Your objective -> From the first line to the last, output the records exactly and drop any images.

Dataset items
*** Begin section ***
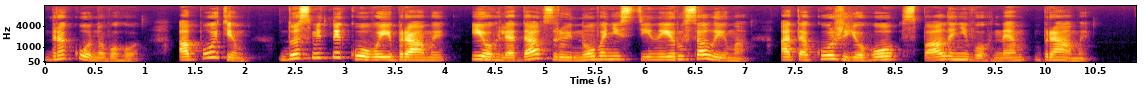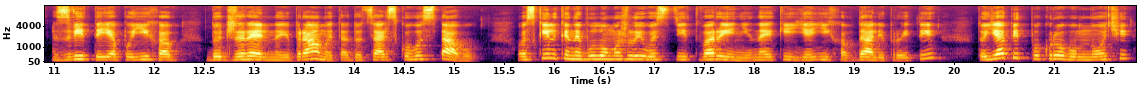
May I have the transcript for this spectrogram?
Драконового, а потім до смітникової брами і оглядав зруйновані стіни Єрусалима, а також його спалені вогнем брами. Звідти я поїхав до джерельної брами та до царського ставу. Оскільки не було можливості тварині, на якій я їхав далі пройти, то я під покровом ночі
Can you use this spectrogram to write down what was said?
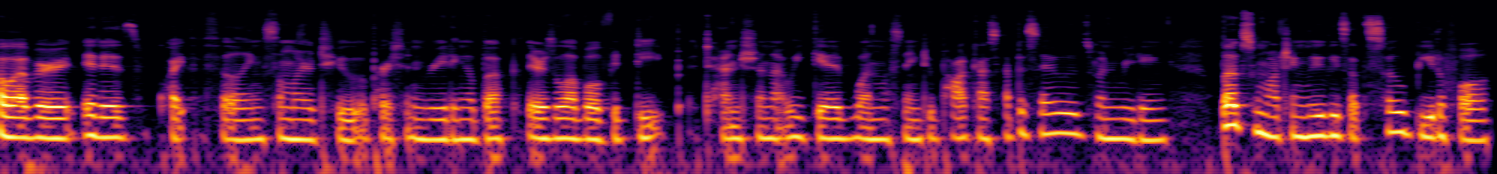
However, it is quite fulfilling, similar to a person reading a book. There's a level of deep attention that we give when listening to podcast episodes, when reading books, and watching movies. That's so beautiful.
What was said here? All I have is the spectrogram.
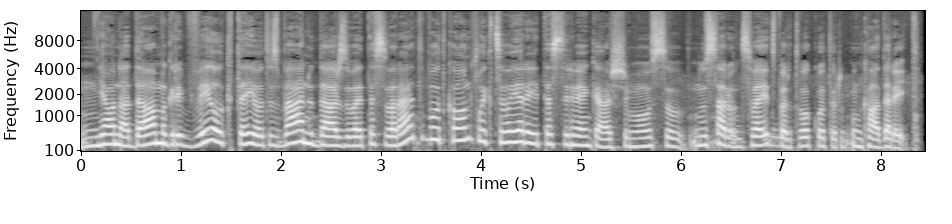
jaunā dāma grib vilkt, ejot uz bērnu dārzu, vai tas varētu būt konflikts, vai arī tas ir vienkārši mūsu nu, sarunas veids par to, ko tur un kā darīt?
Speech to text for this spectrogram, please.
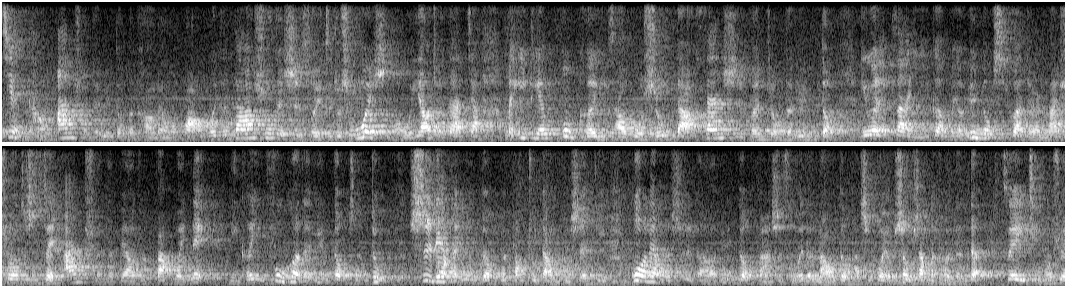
健康安全的运动的考量的话，我会跟大家说的是，所以这就是为什么我要求大家每一天不可以超过十五到三十分钟的运动，因为在一个没有运动习惯的人来说，这是最安全的标准范围内，你可以负荷的运动程度，适量的运动会帮助到你的身体，过量的是呃运动反而是所谓的劳动，还是会有受伤的可能的，所以请同学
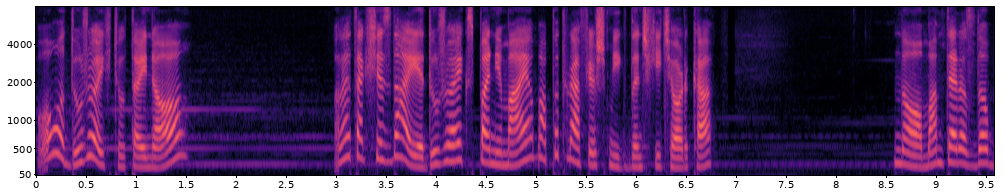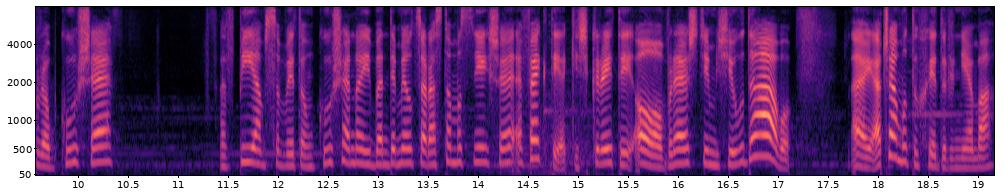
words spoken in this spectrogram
O, dużo ich tutaj, no. Ale tak się zdaje, dużo expa nie mają, a potrafią śmignąć hiciorka. No, mam teraz dobrą kuszę. Wbijam sobie tą kuszę, no i będę miał coraz to mocniejsze efekty, jakieś kryty. O, wreszcie mi się udało. Ej, a czemu tu hydr nie ma?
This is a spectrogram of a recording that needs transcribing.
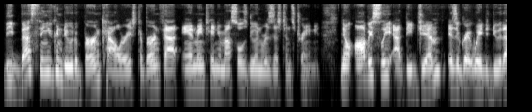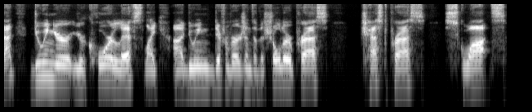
The best thing you can do to burn calories, to burn fat and maintain your muscles doing resistance training. Now, obviously at the gym is a great way to do that. Doing your your core lifts like uh, doing different versions of the shoulder press, chest press, squats,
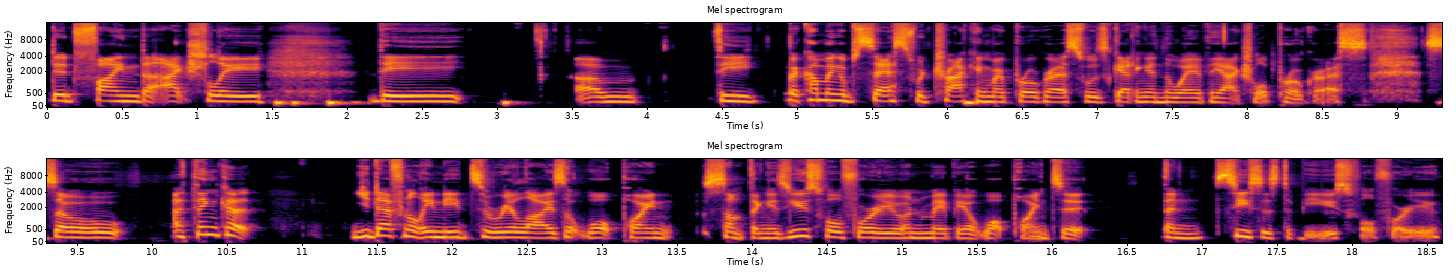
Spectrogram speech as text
did find that actually the um the becoming obsessed with tracking my progress was getting in the way of the actual progress. So I think you definitely need to realize at what point something is useful for you and maybe at what point it then ceases to be useful for you.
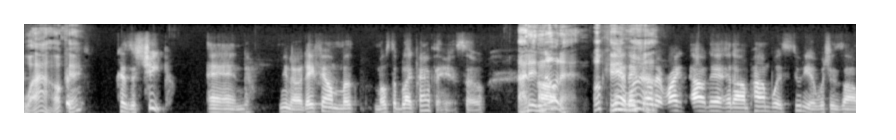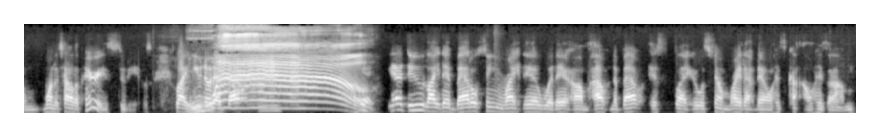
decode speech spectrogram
Wow. Okay. Because it's cheap, and you know they filmed mo- most of Black Panther here. So I didn't know Um, that. Okay. yeah, they filmed it right out there at um, Pinewood Studio, which is um one of Tyler Perry's studios. Like you know that. battle scene? Wow. Yeah, yeah, dude, like that battle scene right there where they're um out and about. It's like it was filmed right out there on his on his um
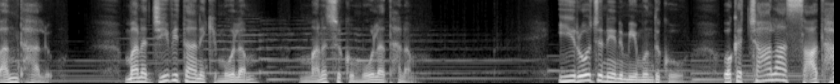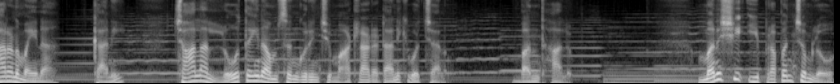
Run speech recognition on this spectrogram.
బంధాలు. మన జీవితానికి మూలం మనసుకు మూలధనం. ఈరోజు నేను మీ ముందుకు ఒక చాలా సాధారణమైన కాని చాలా లోతైన అంశం గురించి మాట్లాడటానికి వచ్చాను. బంధాలు. మనిషి ఈ ప్రపంచంలో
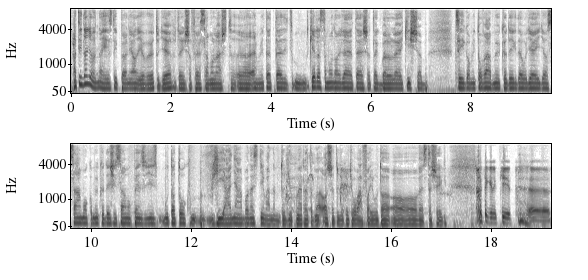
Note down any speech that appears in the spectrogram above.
Hát így nagyon nehéz tippelni a jövőt, ugye, te is a felszámolást uh, említetted. Itt kérdeztem volna, hogy lehet -e esetleg belőle egy kisebb cég, ami tovább működik, de ugye így a számok, a működési számok, pénzügyi mutatók hiányában ezt nyilván nem tudjuk, mert hát azt se tudjuk, hogy hová fajult a, a veszteség. Hát igen, két uh,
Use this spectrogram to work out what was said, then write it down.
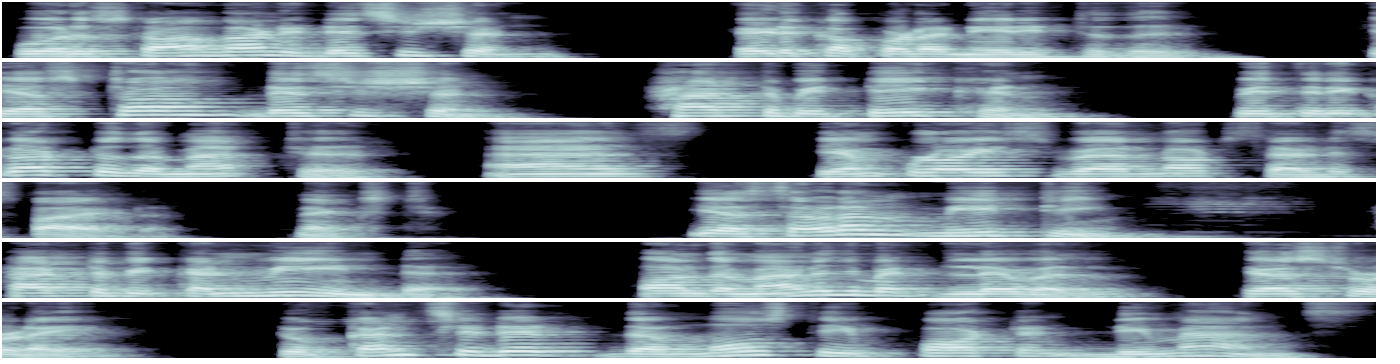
ஒரு ஸ்ட்ராங்கான டெசிஷன் எடுக்கப்பட நேரிட்டது A strong decision had to be taken with regard to the matter as employees were not satisfied. Next, a sudden meeting had to be convened on the management level yesterday to consider the most important demands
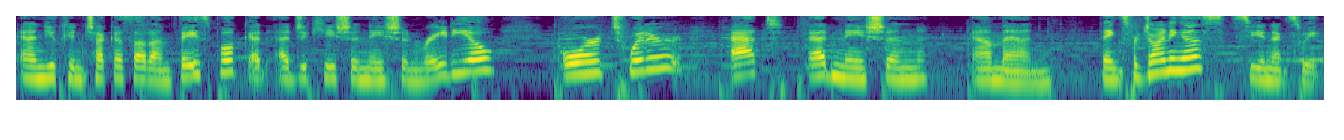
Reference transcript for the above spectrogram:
And you can check us out on Facebook at Education Nation Radio or Twitter at EdNationMN. Thanks for joining us. See you next week.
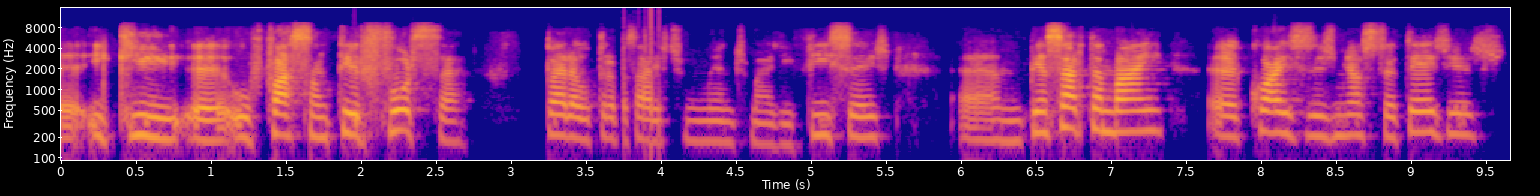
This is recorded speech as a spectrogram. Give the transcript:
uh, e que uh, o façam ter força para ultrapassar estes momentos mais difíceis. Um, pensar também uh, quais as melhores estratégias,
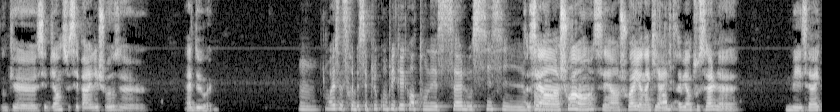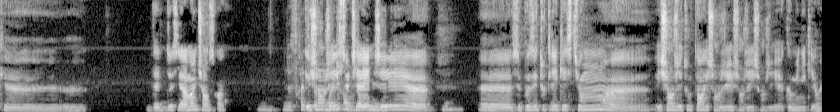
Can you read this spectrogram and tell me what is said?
Donc euh, c'est bien de se séparer les choses à deux, ouais. Mmh. Ouais, ça serait, c'est plus compliqué quand on est seul aussi. Si, c'est un choix, hein, c'est un choix. Il y en a qui arrivent très bien tout seul. Mais c'est vrai que d'être deux, c'est vraiment une chance, quoi. Ne échanger, se challenger, euh, euh, se poser toutes les questions, euh, échanger tout le temps, échanger, échanger, échanger, communiquer, ouais.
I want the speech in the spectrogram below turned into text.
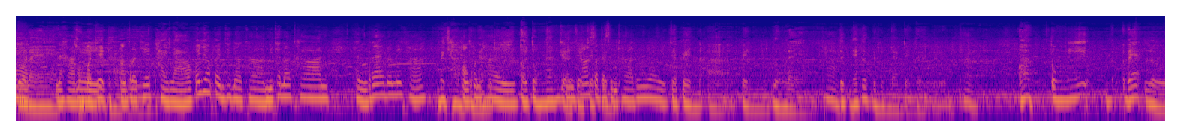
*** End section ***
Written response ->
May I have the transcript for this spectrogram?
Драконового, а потім до смітникової брами і оглядав зруйновані стіни Єрусалима, а також його спалені вогнем брами. Звідти я поїхав до джерельної брами та до царського ставу. Оскільки не було можливості тварині, на якій я їхав далі пройти, то я під покровом ночі
Can you use this spectrogram to write down what was said?
However, it is quite fulfilling, similar to a person reading a book. There's a level of deep attention that we give when listening to podcast episodes, when reading books, and watching movies. That's so beautiful.
What was said here? All I have is the spectrogram.
jaunā dāma grib vilkt, ejot uz bērnu dārzu, vai tas varētu būt konflikts, vai arī tas ir vienkārši mūsu nu, sarunas veids par to, ko tur un kā darīt?
Speech to text for this spectrogram, please.
健康安全的运动的考量的话，我会跟大家说的是，所以这就是为什么我要求大家每一天不可以超过十五到三十分钟的运动，因为在一个没有运动习惯的人来说，这是最安全的标准范围内，你可以负荷的运动程度，适量的运动会帮助到你的身体，过量的是呃运动反而是所谓的劳动，还是会有受伤的可能的，所以请同学
words spoken in this spectrogram
O, dużo ich tutaj, no. Ale tak się zdaje, dużo expa nie mają, a potrafią śmignąć hiciorka. No, mam teraz dobrą kuszę. Wbijam sobie tą kuszę, no i będę miał coraz to mocniejsze efekty, jakieś kryty. O, wreszcie mi się udało. Ej, a czemu tu hydr nie ma?
This is a spectrogram of a recording that needs transcribing.
The best thing you can do to burn calories, to burn fat and maintain your muscles doing resistance training. Now, obviously at the gym is a great way to do that. Doing your your core lifts like uh, doing different versions of the shoulder press, chest press, squats,
Spectrogram speech as text
did find that actually the um the becoming obsessed with tracking my progress was getting in the way of the actual progress. So I think you definitely need to realize at what point something is useful for you and maybe at what point it then ceases to be useful for you.
decode speech spectrogram
Wow. Okay. Because it's cheap, and you know they filmed mo- most of Black Panther here. So I didn't know Um, that. Okay. yeah, they filmed it right out there at um, Pinewood Studio, which is um one of Tyler Perry's studios. Like you know that. battle scene? Wow. Yeah, yeah, dude, like that battle scene right there where they're um out and about. It's like it was filmed right out there on his on his um
Run speech recognition on this spectrogram.
బంధాలు. మన జీవితానికి మూలం మనసుకు మూలధనం. ఈరోజు నేను మీ ముందుకు ఒక చాలా సాధారణమైన కాని చాలా లోతైన అంశం గురించి మాట్లాడటానికి వచ్చాను. బంధాలు. మనిషి ఈ ప్రపంచంలో
Note down any speech that appears in the spectrogram above.
Hát így nagyon nehéz tippelni a jövőt, ugye, te is a felszámolást uh, említetted. Itt kérdeztem volna, hogy lehet -e esetleg belőle egy kisebb cég, ami tovább működik, de ugye így a számok, a működési számok, pénzügyi mutatók hiányában ezt nyilván nem tudjuk, mert hát azt se tudjuk, hogy hová fajult a, a veszteség. Hát igen, két uh,
Use this spectrogram to work out what was said, then write it down.
ஒரு ஸ்ட்ராங்கான டெசிஷன் எடுக்கப்பட நேரிட்டது A strong decision had to be taken with regard to the matter as employees were not satisfied. Next, a sudden meeting had to be convened on the management level yesterday to consider the most important demands
Reference transcript for the above spectrogram:
And you can check us out on Facebook at Education Nation Radio or Twitter at EdNationMN. Thanks for joining us. See you next week.
This is recorded speech as a spectrogram. Give the transcript:
uh, e que uh, o façam ter força para ultrapassar estes momentos mais difíceis. Um, pensar também uh, quais as melhores estratégias,
Can you read this spectrogram and tell me what is said?
Donc euh, c'est bien de se séparer les choses à deux, ouais. Mmh. Ouais, ça serait, c'est plus compliqué quand on est seul aussi. Si, c'est un choix, hein, c'est un choix. Il y en a qui arrivent très bien tout seul. Mais c'est vrai que d'être deux, c'est vraiment une chance, quoi. Ne échanger, se challenger, euh, euh, se poser toutes les questions, euh, échanger tout le temps, échanger, échanger, échanger, communiquer, ouais.
I want the speech in the spectrogram below turned into text.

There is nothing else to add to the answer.